More than a copy
SYM's mastery of light and the evocation of quiet mood are readily seen in his Gate of the Artist's Home, Sunset in Manila, Morning in Manila and Night in Manila (all three studies having been painted from atop the Royal Hotel. In watercolor, there are Shanty Compositions, a veritable tour de force the Hot Spring in Bantangas, a scene in San Pascual, Hagonoy, Bulacan, his Banana series and one showing a gabi plant. In the area where the Mendoza's now live in Novaliches there is still a trace of wildness in the countryside where gabi and banana plants, wild plants and rocks abound.

It is the shift and shimmer of light in the house, plant and people that intrigue and attract SYM endlessly. And it is most evident in his banana series.

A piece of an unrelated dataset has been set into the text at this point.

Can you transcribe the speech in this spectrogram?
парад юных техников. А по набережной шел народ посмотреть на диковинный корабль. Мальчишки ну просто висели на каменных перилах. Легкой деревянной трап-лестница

The same impassioned feeling for color and detail which one can sense in this series is also conveyed in his Nude 1 (watercolor and pastel) whose dark hair, soft, subtle tinted back faces the viewer even as the bedspread on which she is sitting lovely and relaxed seems to rise and fall with each model.
It is present in his Ely series-eight studies of his wife in the pastel; the black and white study of the Mendoza's son Vilmen; a pencil sketch and a study in brown pastel of Symele, their daughter, and in four studies, of the artist's other daughter, Sovila, with her expressive face and eyes.

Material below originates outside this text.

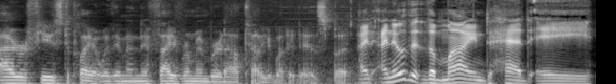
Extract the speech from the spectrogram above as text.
I refuse to play it with him. And if I remember it, I'll tell you what it is. But I, I know that the mind had a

It is very likely that SYM would be extremely reluctant to part with his Blumentritt market scene although I would say that at his age (he is only 42), he has plenty of oils and watercolors and pastels in him. The remarkable thing about this is, as his friend Aguilar Cruz states, SYM who is more or less acknowledged as a leader of the contemporary representational school, "does more that copy from nature. He adds something of his own emotional state to every canvas he paints."

Never exaggerate

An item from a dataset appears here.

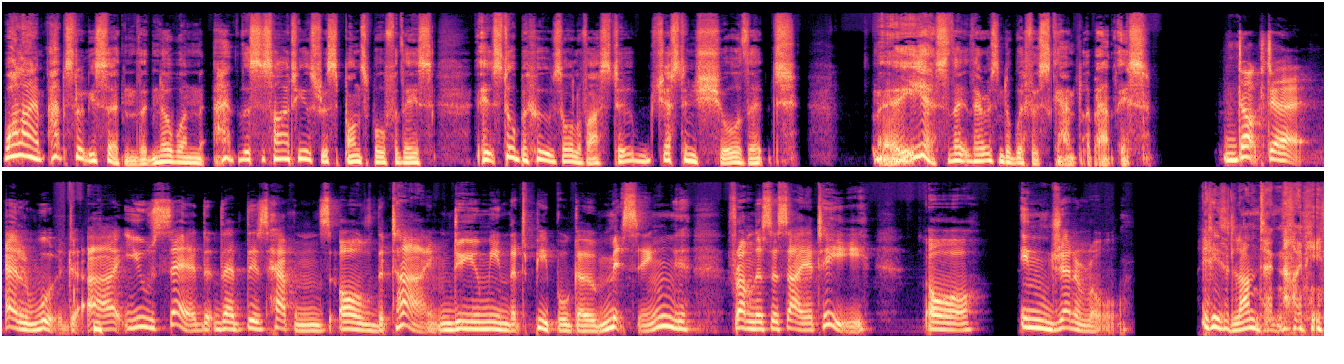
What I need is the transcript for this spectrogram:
while I am absolutely certain that no one at the Society is responsible for this, it still behooves all of us to just ensure that, uh, yes, there, there isn't a whiff of scandal about this. Doctor, Elwood, uh, you said that this happens all the time. Do you mean that people go missing from the society? Or in general? It is London, I mean.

Painting the people and places close to him and the things familiar to him has given his oils and watercolors added power. He thinks that by portraying Philippine life and scenes he can assist in "preserving the artistic identity of the Philippines." As in the case of most artists, SYM is drawn and propelled by matters closest to his heart. There is a perceptible difference in composition and approach between the hundreds of SYM's facades of houses in Binondo and Tondo, parts Intramuros and Fort Santiago on the one hand, and the portrait studies, interiors and market scenes on the other.

Talking to him you would not think he is capable of deep passionate feelings because outwardly he appears relaxed, talking and gesturing slowly and quietly. But there is no mistaking a tightening now and then in his voice, a flush on his cheeks when you ask him about the objectives and the tools of art, about color and dimension, light and shadow, cityscapes, rectangulation of light, landscapes and portraits. For him, the only valid way to approach and use light is never to exaggerate nor to "theatricalize" it. He believes that it will always be subordinated to the aim and the composition of the canvas.
Sym's canvases hang in many homes, including the Malacanang Palace. It is a pity that he, like all members of the Dimasalang Group, have one, that is not represented in the inaugural exhibit of Contemporary Art in the Philippines currently shown at the Museong Pang-Sining ng Maynila.